Dr. William Reiley
Nancie Battaglia
/
Trudeau Institute
Dr. William Reiley

The Trudeau Institute in Saranac Lake was created in 1884 and became famous for its research into tuberculosis. Today, scientists there conduct biomedical research on a number of infectious diseases.

Dr. William Reiley has just become the ninth President and Director of the Institute. Reiley began working at the Trudeau Institute in 2006 and was serving as its chief scientific officer when tapped by the board to lead the organization. He tells WAMC North Country Bureau Chief Pat Bradley he has been at the Institute since he was a post-doc and expects the new job will be a huge challenge:

I think that there’s a great opportunity here that we have here at the Institute to obviously capture back to where we were when I first started of 120 individuals all doing basic science and research, also applied research to try and combat infectious diseases and make an impact on global health.

 

Well when you say ‘capture back’ has Trudeau veered from its original mission to look at lung diseases and things like that?

 

It hasn’t veered from its mission in what it’s done. It’s had to undergo changes. In 2008 and 2009 the credit and financial issues that hit America obviously hit not-for-profit organizations exceptionally hard and ours was basically one of those that was hit. The Institute at the time really was solely dependent upon funding from the National Institute of Health. And so one of the things that I did was to generate a new revenue generating arm within the Institute to basically do sort of a fee-for-service. And what we do is we test efficacy of novel therapeutics, vaccines so it can move forward in the FDA filing of these different materials and move into clinical studies as well. So by diversifying our portfolio, as you would say, from just basic NIH funding to other operations such as this sort of fee-for-service contractual-based entity to an educational piece that we really didn’t have before we now really diversifying how our funds are coming into the Institute. And that’s really my charge is to take this and to push it as we go forward into the next stage of the Institute.

 

Have you also had to look again at the scientific research and if you also have to look at diversifying your scientific research?

 

Yeah, great question. And the thing is that we've really never fallen behind. I mean, during SARS- CoV-2 2019, shortly after the virus had been identified, isolated in early 2020, we actually had the virus here at the Institute. We were working with outside groups testing novel therapeutics that were being developed and novel monoclonal antibody strategies. And eventually vaccines that were being developed. We are able to rapidly change our course based on the outbreaks that may be occurring. Another great example was, a few years before that, Dengue and Zika infections became very, very heavy in the population and so a bunch of our scientists transitioned to working on Dengue and Zika. And we still have some very strong ties with SUNY Upstate working on these particular viruses. The Institute's always been right at the forefront. It's always been working with its partners to be at the cutting edge, at the leading edge, of science.

 

William Reiley, you have been at the Trudeau Institute since you were a postdoc and you've been doing hands on research.
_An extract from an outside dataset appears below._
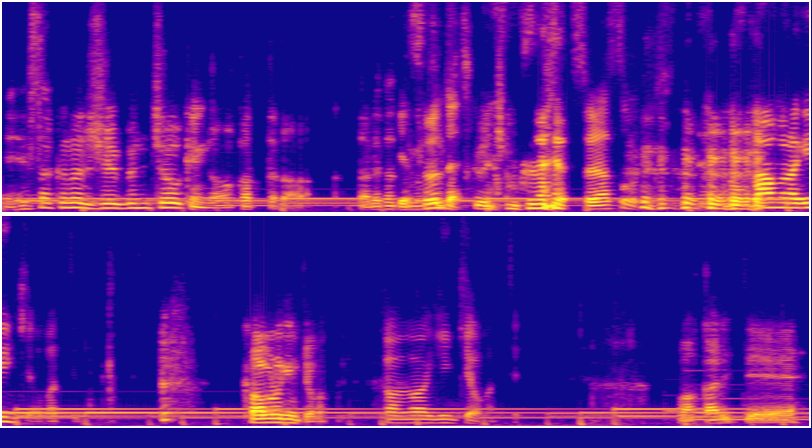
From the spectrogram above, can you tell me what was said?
名作の十分条件が分かったら、誰だって作作れちゃう。。そりゃ そうだよ。河村元気は分かってる。河村元気分かってる。河村元気は分かってる。分かりて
How important will that experience be as you work as the Trudeau Institute's director, which is really a management position?

 

Yeah, great, great question. But I think that that's one of the keys is that the effectiveness of any leader is the fact that they can see all the different positions and they know exactly what it takes. You have to understand the roles of a technician, the roles of a postdoc. You have to understand the roles of a faculty and I basically been here for 17 years and have accomplished each one of those checkbox. You know, I've been through the different stages. And I understand what it takes to take something from basic research to final product to writing grants to obviously publishing and so I understand the roles and I can understand the pitfalls that sometimes scientists are going to run into.

 

Dr. Reiley, will you still be able to conduct research projects at Trudeau even as you're leading the Institute?

 

It will definitely be a challenge. I'm not going to lie. You know, part of my roles and responsibility will be overseeing the research organization that I mentioned before that works with outside entities. But I also still have passion for basic research and basic science. And I'm actually working on small pilot studies right now that we're hoping to give some good results. That will lead to me writing an NIH grant with some of my fellow collaborators at Loyola University and Oregon Health Science Center. So the hope is, is that I'll still be able to maintain those research ties and being able to do basic research, just not as much as I'm sure that I would have the time for if I was just doing nothing else besides just doing research.

 

For the listeners who may not be familiar with the Trudeau Institute, what are some of the key research projects that are ongoing right now?

 

Their founding is on mycobacterium tuberculosis. In 1960-1964, we diversified, started working on other areas of infectious diseases. Today, the Trudeau still maintains its legacy working on tuberculosis and working on other non-microbacterial tuberculosis diseases that are obviously are affecting people globally. And we work now on a variety of different new viruses, as I had mentioned before Coronavirus, Zika, Dengue virus. But we still work on influenza viruses and some that have been plaguing us for a long time. Staphylococcus aureus, basically klebsiella pneumonia, other bacterial infections that relates to lung infection but also that can be related to skin and sepsis as well.

 

Haven't found a cure for the cold yet, though, have you?

 

No, we have not! And that's one of the major things that is a challenge is generating a vaccine that will not only provide long lived protection, such that you would only need a single or two shots of that vaccine to provide a you know, 40 years or 50 years of protection. The other thing is that we don't want to have to give a vaccine every year like we presently do for influenza. So finding something that's called the universal vaccine, that is something that we strive for. But sometimes is very difficult to obtain because of the way that the viruses have evolved and how they mutate can create a lot of complications and challenges for scientists.

 

Well, Dr. Reiley, what is your vision for the future of the Trudeau Institute?

 

Yeah, well, I think that obviously sustainability. We hope to be through the diversification and really on a good solid footing here by the end of ’25 - ‘26. And then the hope is, is then we can start to grow. The goal that I really have is to take the Institute from where it is right now at 64 individuals and bring it back to the full operations of 120 - 130 people all working on basically research in a really special place, Saranac Lake. It's a very unique location for a research institute. Most research institutes are located in large major metropolitan areas. So the fact that we are where we are is just an amazing place. And so we definitely want to keep that history and legacy and I really want to see the institute continue to survive for the next 60 years.

 

Dr. William Reiley began his job as the Trudeau Institute’s president, director and CEO on February 1st.